Flying to California

Giancarlo called In2Deep Dive shop, located 5 minutes’ drive time from my dad’s apartment, and pre-arranged rental of weights and BCD. A “weekend deal” covered 2 days of diving, so if weather allowed, we could dive Saturday as well.

Ballast Point, Long Beach

Friday morning, I packed my dad’s car, drove to the Ballast Point (Long Beach), and at 7 am Sundiver Express set its course to the Catalina.

Ballast Point, Long Beach

The Sundiver Express is a wide double-decker, roomy enough to comfortably accommodate up to 22 divers. It’s a clean, well-kept vessel, with plenty of space to set your gear and it’s run by a helpful crew. The boat is also equipped with a compressor, therefore, we could dive indefinitely 😉

Sundiver Express

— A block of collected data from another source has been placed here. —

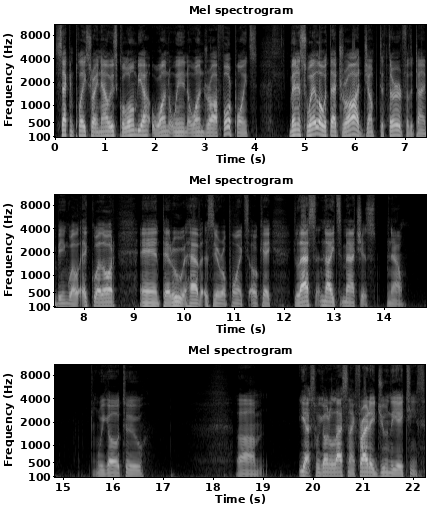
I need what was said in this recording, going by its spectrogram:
Second place right now is Colombia, one win, one draw, four points. Venezuela with that draw jumped to third for the time being, while Ecuador and Peru have zero points. Okay, last night's matches. Now we go to um, yes, we go to last night, Friday, June the 18th.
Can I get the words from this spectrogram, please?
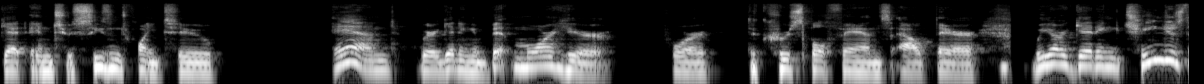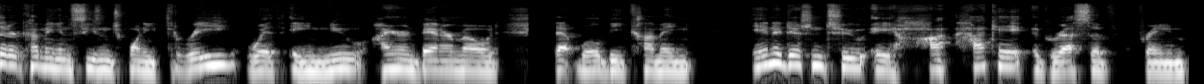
get into season 22. And we're getting a bit more here for the Crucible fans out there. We are getting changes that are coming in season 23 with a new Iron Banner mode that will be coming in addition to a Ha- Hakke aggressive frame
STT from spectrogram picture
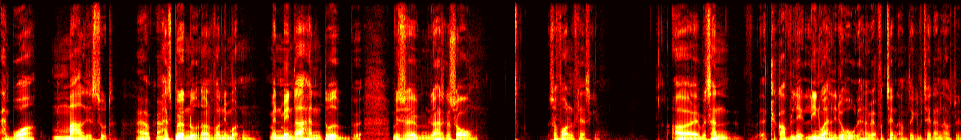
han bruger meget lidt sut. Ja, okay. Han spytter den ud, når han får den i munden. Men mindre han, du ved, øh, hvis, øh, når han skal sove, så får han en flaske. Og øh, hvis han kan godt, li- lige nu er han lidt urolig, han er ved at få tænder, det kan vi tage et andet afsnit.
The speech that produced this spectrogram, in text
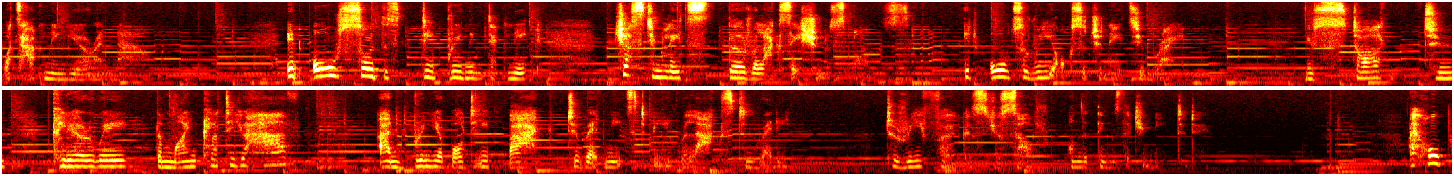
what's happening here and now. It also, this deep breathing technique, just stimulates the relaxation response. It also reoxygenates your brain. You start to clear away the mind clutter you have and bring your body back to where it needs to be, relaxed and ready to refocus yourself on the things that you need to do. I hope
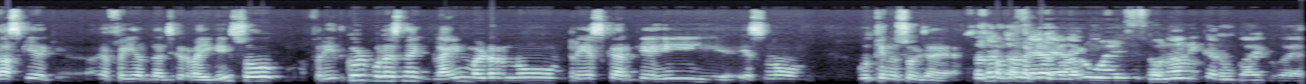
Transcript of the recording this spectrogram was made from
ਦੱਸ ਕੇ ਐਫ ਆਈ ਆਰ ਦਰਜ ਕਰਵਾਈ ਗਈ। ਸੋ ਫਰੀਦਕੋਟ ਪੁਲਿਸ ਨੇ ਇੱਕ ਬਲਾਈਂਡ ਮਰਡਰ ਨੂੰ ਟਰੇਸ ਕਰਕੇ ਹੀ ਇਸ ਨੂੰ ਗੁੱਥੀ ਨੂੰ ਸੁਲਝਾਇਆ। ਸਰ ਪਤਾ ਲੱਗਾ ਬਾਹਰੋਂ ਆਏ ਸੀ ਦੋਨਾਂ ਵੀ ਘਰੋਂ ਗਾਇਬ ਹੋਇਆ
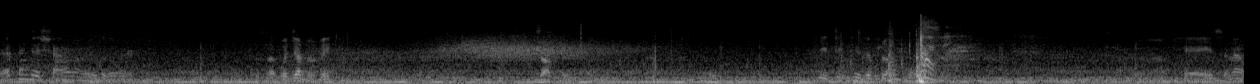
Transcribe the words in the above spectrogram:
that? I think they're shining out over there. Looks like we're jumping Vicky. Drop it. Hit, hit the floor. Okay, so now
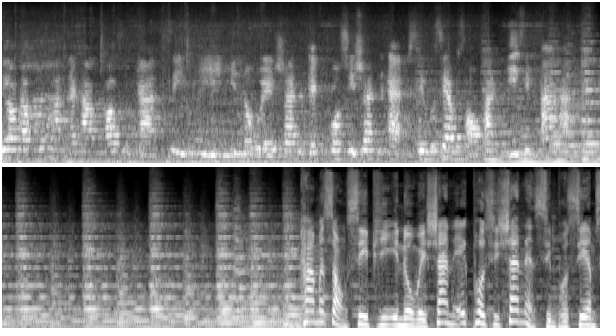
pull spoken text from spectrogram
ดีต้อนรับทุกท่านนะครับเข้าสู่งาน CP Innovation Exposition and Symposium 2025พามาส่อง CP Innovation Exposition and Symposium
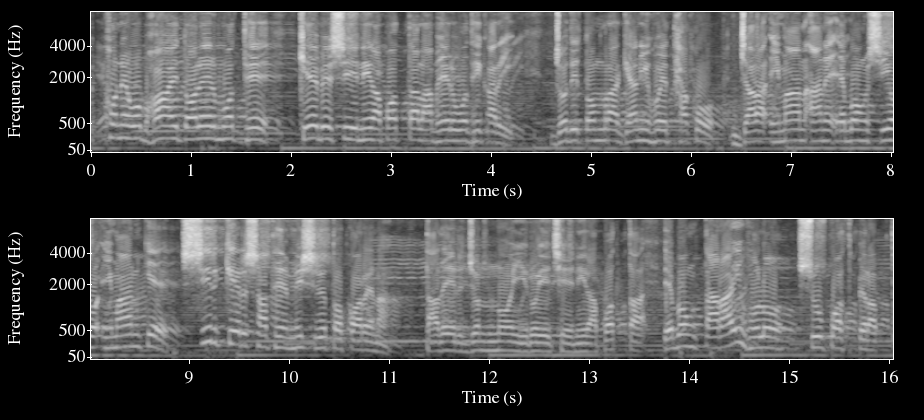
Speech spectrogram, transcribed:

The crossing took about an hour and a half, and at 9 am we dropped an anchor at the north end of the island.

Sub-ride dive-site. Catalina Island

Diving Catalina Island

The first dive-site called Sub-ride. Despite that it supposed to rain all day, the sun was out and with great expectations Giancarlo and I plunged into the deep of the Pacific.

Garibaldi (Hypsypops rubicundus)

Below Sundiver, the depth was about 50 feet, but the tops of kelp were floating at the surface. As soon as I saw dark yellow-greenish blades, I recalled how beautiful and magnificent those aquatic giants are. The visibility was about 30-40 feet and as soon as we begin descending, I regrated that I wasn’t diving with my wide-angle lens.

 Kelp (Laminariales) My poor attempt to use a macro lens for a wide-angle shot


Kelp (Laminariales) Dove with macro lens and couldn’t make a wide-angle picture

It is hard to convey an incredible sensation when you are slowly floating amongst thick stocks of a kelp forest. Or when all of a sudden, a fire-orange Garibaldi glides out and then disappears into serpentine of the rugged blades. By the way, Garibaldi is an official California State Marine Fish.

Garibaldi (Hypsypops rubicundus)

We stopped at a clearing and Giancarlo pointed at the small and very attractive fish – Blue-banded goby. Now I was happy to have my macro lens and I moved closer to a large dark-blue urchin, where gobies found ample protection among its long, sharp spines.

Blue-banded goby (Lythrypnus dalli)

Giancarlo new well that I was looking for the nudibranchs and he tried very hard to find a Spanish shawl or some other sea slug. But our afford bear no fruit, none of our 3 dives yielded a single nudi. And yet, I was happy to dive Catalina and to photograph other critters. Among different species of fish, we saw a moray eel, common octopus and a prize winner was a baby horn shark.

Garibaldi, juvenile  (Hypsypops rubicundus)

Gymnothorax mordax

Morey eel  (Gymnothorax mordax)

Common octopus  (Octopus vulgaris)

Horn shark (Heterodontus francisci)

This shark is endemic to the region and Giancarlo, besides the baby shark, was lucky to spot a larger, at least three feet long (1 meter) member of Heterodontus Francisci. Despite its size, the shark was hard to spot, the specimen was practically wrapped by large leaves of kelp.

Horn shark (Heterodontus francisci)

Between dives, while the crew was refilling our tanks, we had a yummy hot baked chilly, cornbread, tea, coffee, vegetables and other snacks provided by the Sundiver Express. The return trip to Long Beach took no more than an hour and by 4:30 PM we ducked to the pier at Alamitos Bay.

Round Stingray Urobatis halleri

Round Stingray (Urobatis halleri)

Giancarlo wanted to bead the heavy traffic, so we quickly offloaded our gear, shook hands and bid each other goodbye, agreeing on planning our next join trip soon.

Giancarlo and I


No, I did not find a Spanish shawl or any other nudibranch, but I see it as a minor drawback.

The tumultuous Pacific Ocean.  Oxnard, CA

I dove with Giancarlo, saw my dad, the family of my older brother Josef, my niece, her 2 wonderful baby boys and other relatives, whom I’ve seen for the first time.

My father. Santa Monica Pier

I also would like to express my warm appreciation to everyone on the boat. Without you, guys, my dives would not be as much fun as they were.

My father. Santa Monica Pier

And a special thanks to my dive-buddy Giancarlo, for organizing our dives and for being attentive and kind.


Great new discoveries and safe diving to all.